“True teachers are artists, because they can take any curriculum and weave into their own essence of who they are. All teachers can be fantastic this way, but the testing has taken the essence out of being a teacher out of the schools. ”
In fact, Lowry said she believes that receiving good test scores has placed so much pressure on teachers that now the average teacher quits his or her job after three to five years.
“I am very into teacher accountability, but there has to be more than one measure of accountability,” she told theGrio. “I think test sores should be apart of it, but there needs to be other measures that teachers are being evaluated on. When you have to teach things on the tests all of the time, it takes the fun out of teaching.”
However, recently, the government is trying to put the “fun” back into teaching with new initiatives focused on reforming education — and in some cases, rolling back No Child Left Behind.
For example, last year President Obama told states that they could seek a waiver around aptitude measures if they created actions that his administration favored instead. Many states have decided to go forward with this as it seen as being less forceful than NCLB.
“The Obama administration is emphasizing flexibility in allowing states to design their own programs and it is emphasizing to help the lower performing schools do better and they will buy into the program,” Dowd told theGrio.
Additionally, just “last week, John Kline (R-Minnesota) who is the chairman of the U.S. House Committee on Education and the Workforce introduced two bills”:http://www.examiner.com/special-education-in-providence/two-draft-bills-introduced-house-to-replace-no-child-left-behind that would replace and reform NCLB. Legislation such as as the Student Success Act and the Encouraging Innovation and Effective Teachers Act intended to reauthorize the Elementary and Secondary Education Act, which is what NCLB is based on.
While the Student Success Act focuses on education reform efforts, the Encouraging Innovations of Effective Teachers Act focuses on teacher evaluations and school choice.

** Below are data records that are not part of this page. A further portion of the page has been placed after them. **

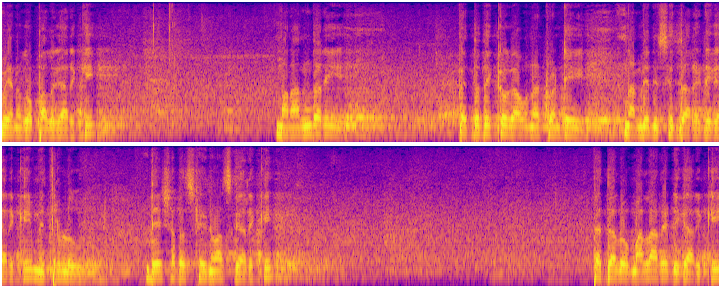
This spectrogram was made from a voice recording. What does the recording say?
వేణుగోపాల్ గారికి మనందరి పెద్ద దిక్కుగా ఉన్నటువంటి నందిని సిద్ధారెడ్డి గారికి మిత్రులు దేశభ శ్రీనివాస్ గారికి పెద్దలు మల్లారెడ్డి గారికి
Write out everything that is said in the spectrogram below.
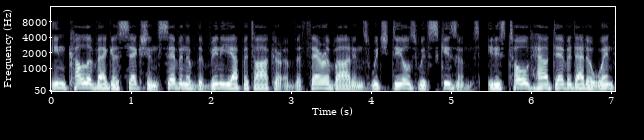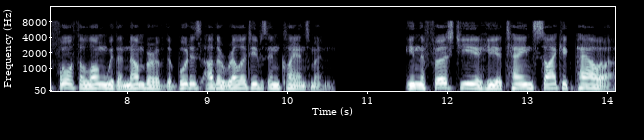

They are two bills that will experts say will definitely change society’s perspective on how the federal government has handled education within the past decade.
“What has happened is that the government has taken a dogmatic approach on the testing,” Lowry told theGrio. “It has taken states’ rights to impact their own education systems. The federal government needs to give back control to the states and their teachers. Obama is helping to do that in some ways, but it needs to increase.”
Regardless the mixed views on NCLB, Lowry and other experts agreed that within the last ten years education has not improved with America. Instead there has only been increase in the amount of data gathered on education within the U.S.